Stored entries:
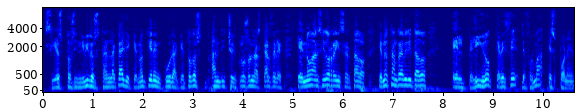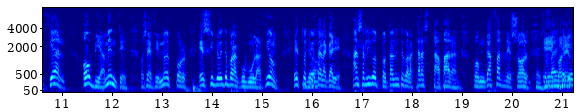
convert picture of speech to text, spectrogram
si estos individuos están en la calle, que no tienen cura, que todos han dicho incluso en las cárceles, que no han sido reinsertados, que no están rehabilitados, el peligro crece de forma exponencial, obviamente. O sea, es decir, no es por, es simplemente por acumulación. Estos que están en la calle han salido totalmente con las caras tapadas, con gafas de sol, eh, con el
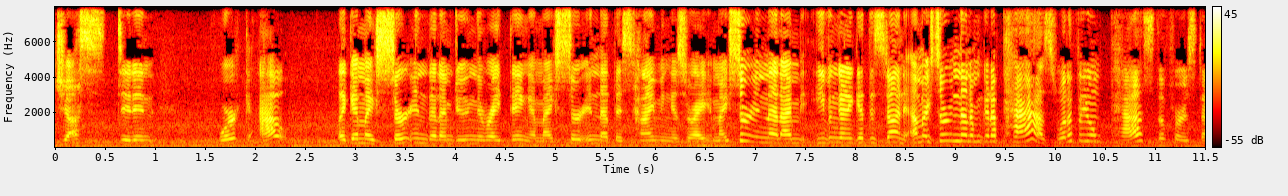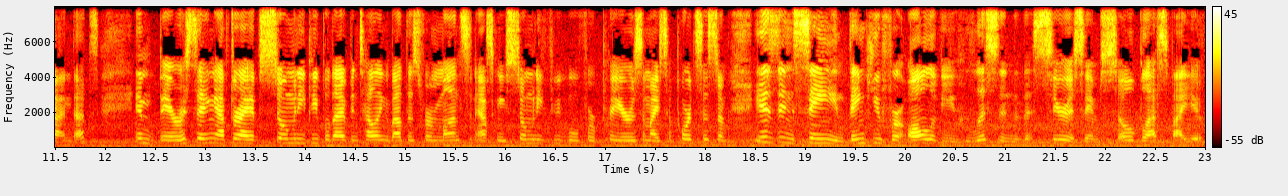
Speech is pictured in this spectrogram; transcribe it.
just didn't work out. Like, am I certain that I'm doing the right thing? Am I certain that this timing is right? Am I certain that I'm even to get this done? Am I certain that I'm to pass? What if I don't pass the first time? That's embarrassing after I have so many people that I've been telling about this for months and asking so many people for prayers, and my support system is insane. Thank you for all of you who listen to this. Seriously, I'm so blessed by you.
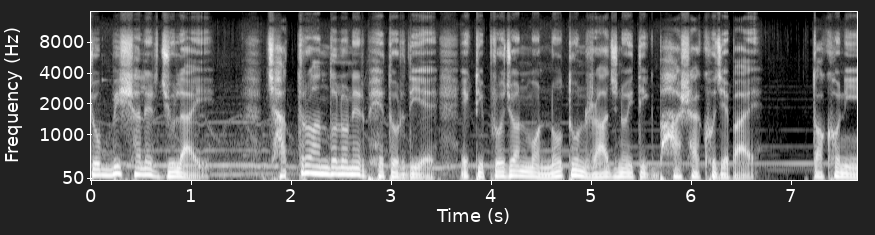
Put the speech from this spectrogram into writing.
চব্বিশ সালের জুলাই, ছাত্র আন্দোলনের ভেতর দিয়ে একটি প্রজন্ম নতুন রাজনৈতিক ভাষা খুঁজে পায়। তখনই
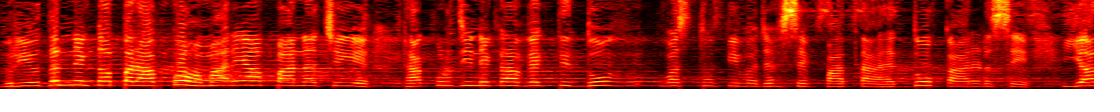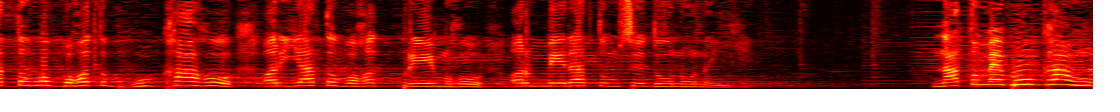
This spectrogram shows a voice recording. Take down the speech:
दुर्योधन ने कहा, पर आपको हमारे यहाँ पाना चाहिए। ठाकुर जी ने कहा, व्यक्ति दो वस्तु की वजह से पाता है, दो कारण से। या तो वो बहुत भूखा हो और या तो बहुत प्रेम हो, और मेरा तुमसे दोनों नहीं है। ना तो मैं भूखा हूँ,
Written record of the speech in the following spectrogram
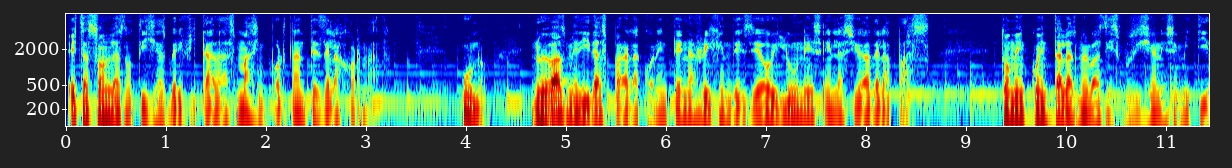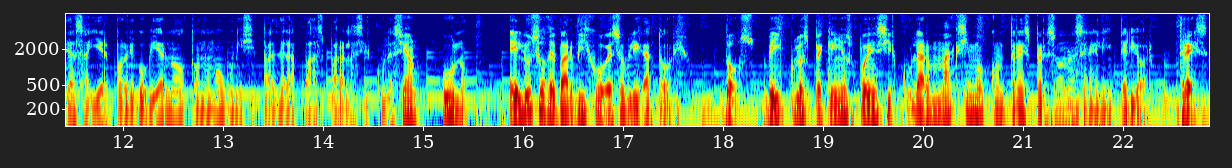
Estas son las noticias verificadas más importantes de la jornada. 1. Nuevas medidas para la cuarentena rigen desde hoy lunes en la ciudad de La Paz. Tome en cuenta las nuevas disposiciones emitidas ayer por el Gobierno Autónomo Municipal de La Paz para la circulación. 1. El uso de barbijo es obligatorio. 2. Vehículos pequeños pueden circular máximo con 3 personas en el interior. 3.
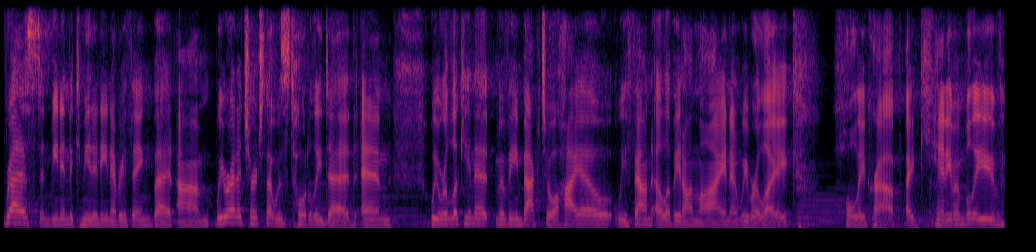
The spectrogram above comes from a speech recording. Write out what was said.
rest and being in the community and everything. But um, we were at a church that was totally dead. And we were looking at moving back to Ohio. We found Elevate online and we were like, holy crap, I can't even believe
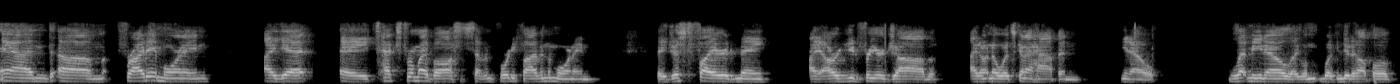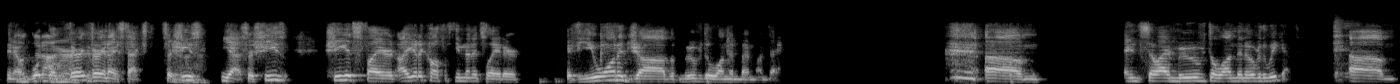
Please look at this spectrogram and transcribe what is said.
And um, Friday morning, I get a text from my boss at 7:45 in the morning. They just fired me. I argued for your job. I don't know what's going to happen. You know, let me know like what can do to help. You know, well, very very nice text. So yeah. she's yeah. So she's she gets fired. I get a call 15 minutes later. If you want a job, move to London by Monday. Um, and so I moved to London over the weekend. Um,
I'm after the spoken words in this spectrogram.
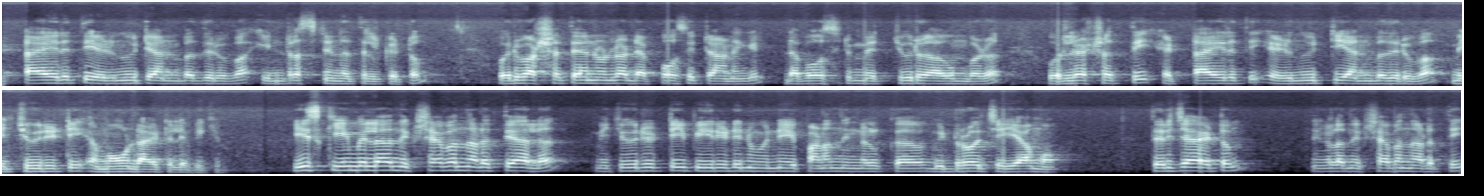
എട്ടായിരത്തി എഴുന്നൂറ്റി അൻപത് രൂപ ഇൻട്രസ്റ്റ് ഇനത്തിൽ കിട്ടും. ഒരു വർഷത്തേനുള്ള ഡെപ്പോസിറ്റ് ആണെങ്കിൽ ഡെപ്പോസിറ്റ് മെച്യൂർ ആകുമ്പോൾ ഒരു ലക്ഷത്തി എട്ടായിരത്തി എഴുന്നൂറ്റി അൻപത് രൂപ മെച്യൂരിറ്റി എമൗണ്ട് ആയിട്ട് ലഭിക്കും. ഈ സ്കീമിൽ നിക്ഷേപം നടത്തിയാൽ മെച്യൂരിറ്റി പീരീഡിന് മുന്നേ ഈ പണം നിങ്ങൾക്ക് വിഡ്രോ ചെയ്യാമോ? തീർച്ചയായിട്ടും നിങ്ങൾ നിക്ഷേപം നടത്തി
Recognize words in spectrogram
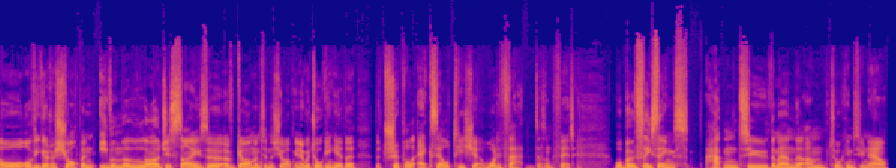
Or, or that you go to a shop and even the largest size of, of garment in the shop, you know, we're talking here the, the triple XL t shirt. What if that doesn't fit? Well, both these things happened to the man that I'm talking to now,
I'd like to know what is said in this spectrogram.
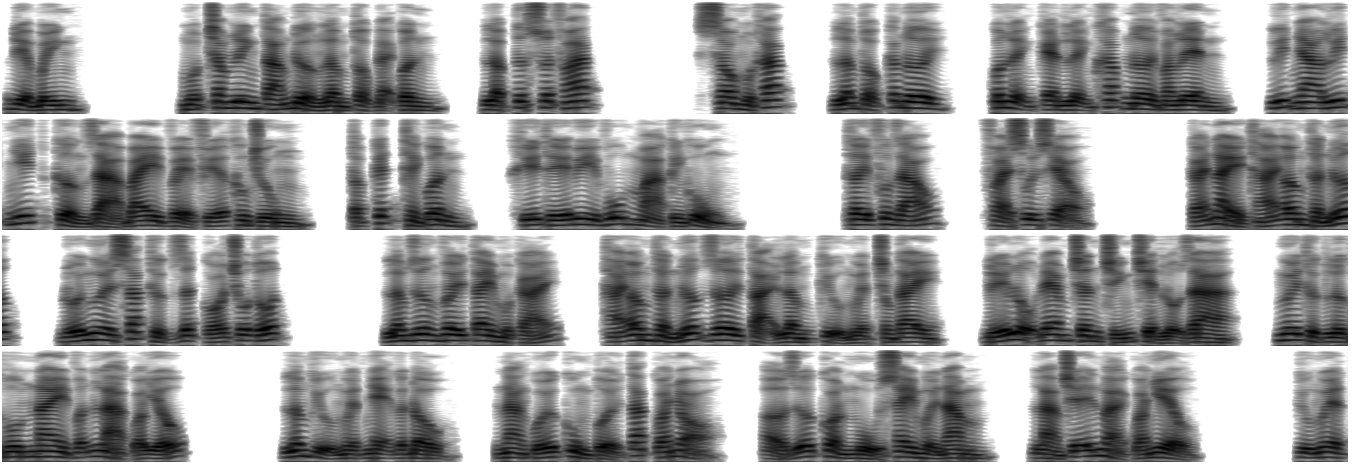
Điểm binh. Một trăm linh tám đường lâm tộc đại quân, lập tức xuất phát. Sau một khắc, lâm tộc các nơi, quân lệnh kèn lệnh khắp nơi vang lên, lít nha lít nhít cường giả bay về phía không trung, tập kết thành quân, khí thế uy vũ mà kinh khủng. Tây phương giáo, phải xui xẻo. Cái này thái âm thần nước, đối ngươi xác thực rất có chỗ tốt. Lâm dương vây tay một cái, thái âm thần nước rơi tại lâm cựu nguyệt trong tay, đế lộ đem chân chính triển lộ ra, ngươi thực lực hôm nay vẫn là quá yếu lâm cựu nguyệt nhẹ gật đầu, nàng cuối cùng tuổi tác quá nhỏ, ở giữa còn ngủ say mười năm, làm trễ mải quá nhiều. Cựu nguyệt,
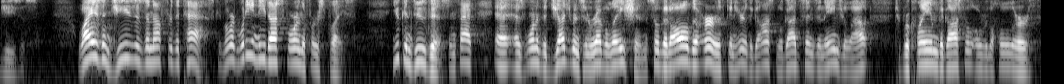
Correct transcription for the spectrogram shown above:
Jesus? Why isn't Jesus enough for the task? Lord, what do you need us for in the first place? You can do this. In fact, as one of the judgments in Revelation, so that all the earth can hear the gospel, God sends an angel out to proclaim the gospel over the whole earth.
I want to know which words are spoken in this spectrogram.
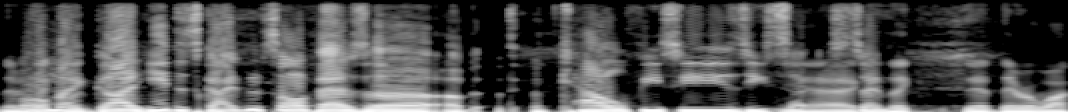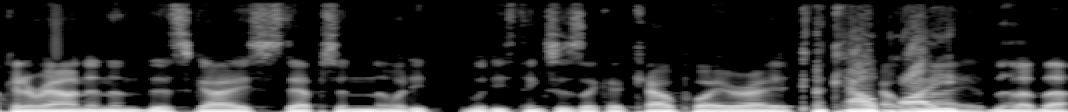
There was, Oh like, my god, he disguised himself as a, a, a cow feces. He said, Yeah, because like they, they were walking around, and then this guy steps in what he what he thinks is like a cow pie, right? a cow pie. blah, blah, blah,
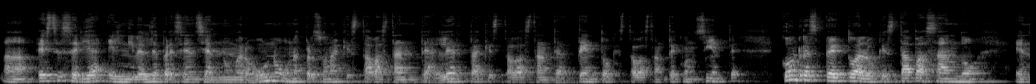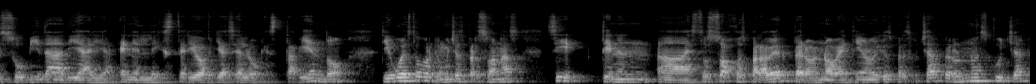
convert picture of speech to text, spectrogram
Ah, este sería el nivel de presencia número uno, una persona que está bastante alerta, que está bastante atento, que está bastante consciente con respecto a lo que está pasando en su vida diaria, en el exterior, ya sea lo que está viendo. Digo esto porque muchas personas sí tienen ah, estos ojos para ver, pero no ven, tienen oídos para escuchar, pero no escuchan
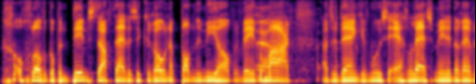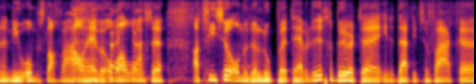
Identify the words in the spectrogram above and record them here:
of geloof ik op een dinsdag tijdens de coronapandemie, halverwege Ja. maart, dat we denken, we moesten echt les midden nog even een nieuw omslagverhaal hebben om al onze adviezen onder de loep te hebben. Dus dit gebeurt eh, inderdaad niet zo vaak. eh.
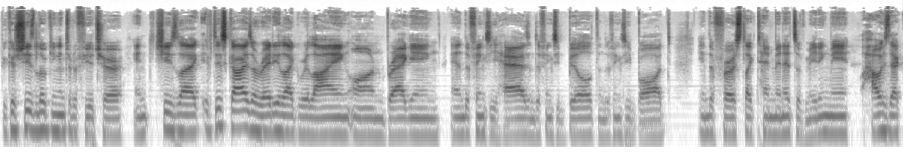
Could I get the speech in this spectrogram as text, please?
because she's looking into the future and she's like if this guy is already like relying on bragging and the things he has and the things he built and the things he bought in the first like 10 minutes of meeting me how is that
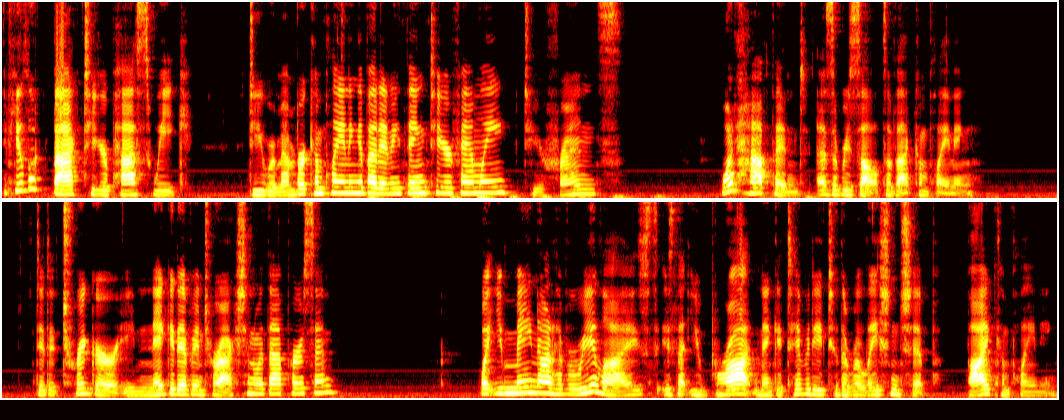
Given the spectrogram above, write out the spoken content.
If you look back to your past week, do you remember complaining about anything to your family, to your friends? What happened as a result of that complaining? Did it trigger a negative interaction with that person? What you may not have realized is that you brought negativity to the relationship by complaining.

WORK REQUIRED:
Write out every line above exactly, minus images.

SOLUTION TO THE EXERCISE:
convert picture of speech to text, spectrogram
si estos individuos están en la calle, que no tienen cura, que todos han dicho incluso en las cárceles, que no han sido reinsertados, que no están rehabilitados, el peligro crece de forma exponencial, obviamente. O sea, es decir, no es por, es simplemente por acumulación. Estos que están en la calle han salido totalmente con las caras tapadas, con gafas de sol, eh, con el
Speech is pictured in this spectrogram; transcribe it.
just didn't work out. Like, am I certain that I'm doing the right thing? Am I certain that this timing is right? Am I certain that I'm even to get this done? Am I certain that I'm to pass? What if I don't pass the first time? That's embarrassing after I have so many people that I've been telling about this for months and asking so many people for prayers, and my support system is insane. Thank you for all of you who listen to this. Seriously, I'm so blessed by you.
Put the speech from this spectrogram into writing.
চব্বিশ সালের জুলাই, ছাত্র আন্দোলনের ভেতর দিয়ে একটি প্রজন্ম নতুন রাজনৈতিক ভাষা খুঁজে পায়। তখনই
This spectrogram shows a voice recording. Take down the speech:
दुर्योधन ने कहा, पर आपको हमारे यहाँ पाना चाहिए। ठाकुर जी ने कहा, व्यक्ति दो वस्तु की वजह से पाता है, दो कारण से। या तो वो बहुत भूखा हो और या तो बहुत प्रेम हो, और मेरा तुमसे दोनों नहीं है। ना तो मैं भूखा हूँ,
Written record of the speech in the following spectrogram
Estas son las noticias verificadas más importantes de la jornada. 1. Nuevas medidas para la cuarentena rigen desde hoy lunes en la ciudad de La Paz. Tome en cuenta las nuevas disposiciones emitidas ayer por el Gobierno Autónomo Municipal de La Paz para la circulación. 1. El uso de barbijo es obligatorio. 2. Vehículos pequeños pueden circular máximo con 3 personas en el interior. 3.
The spectrogram above comes from a speech recording. Write out what was said.
rest and being in the community and everything. But um, we were at a church that was totally dead. And we were looking at moving back to Ohio. We found Elevate online and we were like, holy crap, I can't even believe
Please look at this spectrogram and transcribe what is said.
And um, Friday morning, I get a text from my boss at 7:45 in the morning. They just fired me. I argued for your job. I don't know what's going to happen. You know, let me know like what can do to help. You know, well, very very nice text. So yeah. she's yeah. So she's she gets fired. I get a call 15 minutes later. If you want a job, move to London by Monday. Um, and so I moved to London over the weekend. Um,
I'm after the spoken words in this spectrogram.
എട്ടായിരത്തി എഴുന്നൂറ്റി അൻപത് രൂപ ഇൻട്രസ്റ്റ് ഇനത്തിൽ കിട്ടും. ഒരു വർഷത്തേനുള്ള ഡെപ്പോസിറ്റ് ആണെങ്കിൽ ഡെപ്പോസിറ്റ് മെച്യൂർ ആകുമ്പോൾ ഒരു ലക്ഷത്തി എട്ടായിരത്തി എഴുന്നൂറ്റി അൻപത് രൂപ മെച്യൂരിറ്റി എമൗണ്ട് ആയിട്ട് ലഭിക്കും. ഈ സ്കീമിൽ നിക്ഷേപം നടത്തിയാൽ മെച്യൂരിറ്റി പീരീഡിന് മുന്നേ ഈ പണം നിങ്ങൾക്ക് വിഡ്രോ ചെയ്യാമോ? തീർച്ചയായിട്ടും നിങ്ങൾ നിക്ഷേപം നടത്തി
Recognize words in spectrogram
Or, or that you go to a shop and even the largest size of, of garment in the shop, you know, we're talking here the, the triple XL t shirt. What if that doesn't fit? Well, both these things happened to the man that I'm talking to now,
I'd like to know what is said in this spectrogram.
Điểm binh. Một trăm linh tám đường lâm tộc đại quân, lập tức xuất phát. Sau một khắc, lâm tộc các nơi, quân lệnh kèn lệnh khắp nơi vang lên, lít nha lít nhít cường giả bay về phía không trung, tập kết thành quân, khí thế uy vũ mà kinh khủng. Tây phương giáo, phải xui xẻo. Cái này thái âm thần nước, đối ngươi xác thực rất có chỗ tốt. Lâm dương vây tay một cái, thái âm thần nước rơi tại lâm cựu nguyệt trong tay, đế lộ đem chân chính triển lộ ra, ngươi thực lực hôm nay vẫn là quá yếu lâm cựu nguyệt nhẹ gật đầu, nàng cuối cùng tuổi tác quá nhỏ, ở giữa còn ngủ say mười năm, làm trễ mải quá nhiều. Cựu nguyệt,
Correct transcription for the spectrogram shown above:
Jesus? Why isn't Jesus enough for the task? Lord, what do you need us for in the first place? You can do this. In fact, as one of the judgments in Revelation, so that all the earth can hear the gospel, God sends an angel out to proclaim the gospel over the whole earth.
I want to know which words are spoken in this spectrogram.
There was, Oh like, my god, he disguised himself as a, a, a cow feces. He said, Yeah, because like they, they were walking around, and then this guy steps in what he what he thinks is like a cow pie, right? a cow pie. blah, blah, blah,
convert picture of speech to text, spectrogram
Ah, este sería el nivel de presencia número uno, una persona que está bastante alerta, que está bastante atento, que está bastante consciente con respecto a lo que está pasando en su vida diaria, en el exterior, ya sea lo que está viendo. Digo esto porque muchas personas sí tienen ah, estos ojos para ver, pero no ven, tienen oídos para escuchar, pero no escuchan
Identify the words in the spectrogram above and record them here:
of geloof ik op een dinsdag tijdens de coronapandemie, halverwege Ja. maart, dat we denken, we moesten echt les midden nog even een nieuw omslagverhaal hebben om al onze adviezen onder de loep te hebben. Dus dit gebeurt eh, inderdaad niet zo vaak. eh.
Could I get the speech in this spectrogram as text, please?
because she's looking into the future and she's like if this guy is already like relying on bragging and the things he has and the things he built and the things he bought in the first like 10 minutes of meeting me how is that
Given the spectrogram above, write out the spoken content.
If you look back to your past week, do you remember complaining about anything to your family, to your friends? What happened as a result of that complaining? Did it trigger a negative interaction with that person? What you may not have realized is that you brought negativity to the relationship by complaining.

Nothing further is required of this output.